If you are writing an error message from scratch every single time, you’re doing it wrong. Write less and design more. Be on the hunt for patterns.
I say pattern instead of principles to emphasize that you are looking for repeated moments in a user experience to codify into standards. A pattern says, “Here’s the way we do tooltips at Shark Lasers Incorporated.” Principles are loftier: “We never repeat ourselves at Shark Lasers Incorporated.”
Patterns come from the ground up. Principles come from top down. They are different flavors of the same thing. Both prevent unnecessary “thinking” in the design process because thinking takes time and uses up precious calories.
I recommend creating standards around patterns. Creating standards around patterns is design. Creating standards around language is called “writing a dictionary” and you have better things to do.
For example, from the user’s point of view, an error message is your system’s annotation on some behavior they do.
|Standard around pattern||Standard around language|
|Errors explain what happened. Use “Try again” as a CTA unless there is a specific action the user can take to resolve the error.||Start error messages with “Oops” and make them fewer than 12 words. Never use the word “Error” in an error.|
Standards around patterns allow writers to choose their own solution. They are like principles. Standards around language are just rules. And rules lead to tedious conversations about minutia:
Is it OK if this error message is 13 words?
What if I have to use the word “error?”
Patterns are easier to follow and allow designers leeway in choosing the right solution.
That said, patterns also provide defaults for those moments when you don’t have time (or resources, freedom, energy, wherewithal) to design a bespoke solution. It’s not a bad thing to have boilerplate error messages that apply to 80% of situations. In this sense, patterns are like cookie cutters. How well your cookie cutters work is a matter of trial and error and experimentation.
If cookie cutter sounds pejorative, then I implore you to go eat some cookies. There’s nothing wrong with cookies that all look the same, they’re just as delicious. Cookie cutters enable uniformity at scale.

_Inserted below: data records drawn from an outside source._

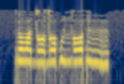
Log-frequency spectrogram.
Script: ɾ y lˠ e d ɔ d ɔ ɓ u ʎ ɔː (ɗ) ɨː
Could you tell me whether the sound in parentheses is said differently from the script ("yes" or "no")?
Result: no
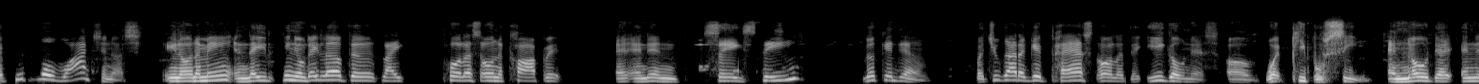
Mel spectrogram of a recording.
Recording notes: speaks by phone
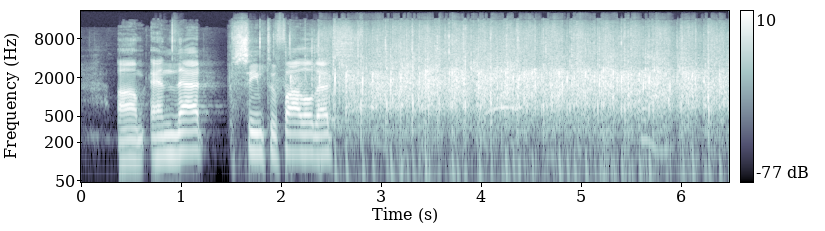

If you want to ship quality design, quickly, over and over again, then you need to abstract away some thinking. Learn to look for patterns. The hard part of content design isn’t the words. It’s learning how to write patterns that give rise to flawless experiences.
Other principles of content design